What the task asks: From the line with "From the spectrogram" to the end of the data below, restate each line word for word, both ends included, without the pictures.

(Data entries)
──────────────────────────────

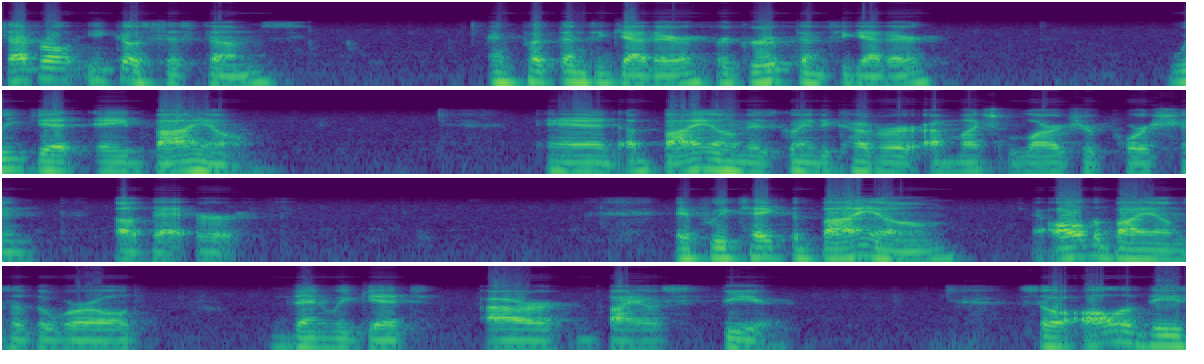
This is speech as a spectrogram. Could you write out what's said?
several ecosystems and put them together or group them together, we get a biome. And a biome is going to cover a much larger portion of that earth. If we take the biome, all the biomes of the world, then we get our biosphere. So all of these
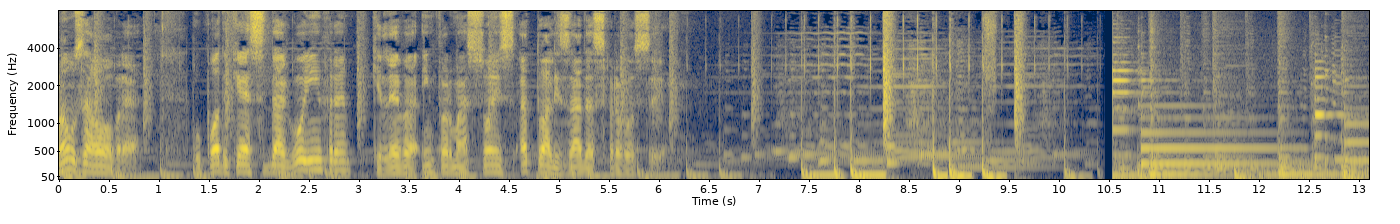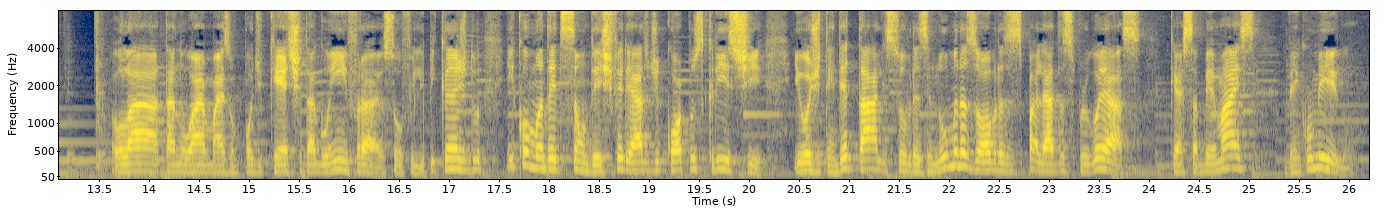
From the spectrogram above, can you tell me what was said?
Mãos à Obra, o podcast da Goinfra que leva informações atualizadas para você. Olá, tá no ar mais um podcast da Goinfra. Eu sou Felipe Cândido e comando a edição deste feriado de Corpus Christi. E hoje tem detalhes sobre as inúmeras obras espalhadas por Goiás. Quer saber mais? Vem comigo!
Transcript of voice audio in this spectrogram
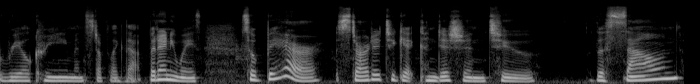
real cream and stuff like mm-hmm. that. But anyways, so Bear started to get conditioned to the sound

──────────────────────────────

Answer section:
From the spectrogram above, can you tell me what was said?
Mãos à Obra, o podcast da Goinfra que leva informações atualizadas para você. Olá, tá no ar mais um podcast da Goinfra. Eu sou Felipe Cândido e comando a edição deste feriado de Corpus Christi. E hoje tem detalhes sobre as inúmeras obras espalhadas por Goiás. Quer saber mais? Vem comigo!
Transcript of voice audio in this spectrogram
real cream and stuff like mm-hmm. that. But anyways, so Bear started to get conditioned to the sound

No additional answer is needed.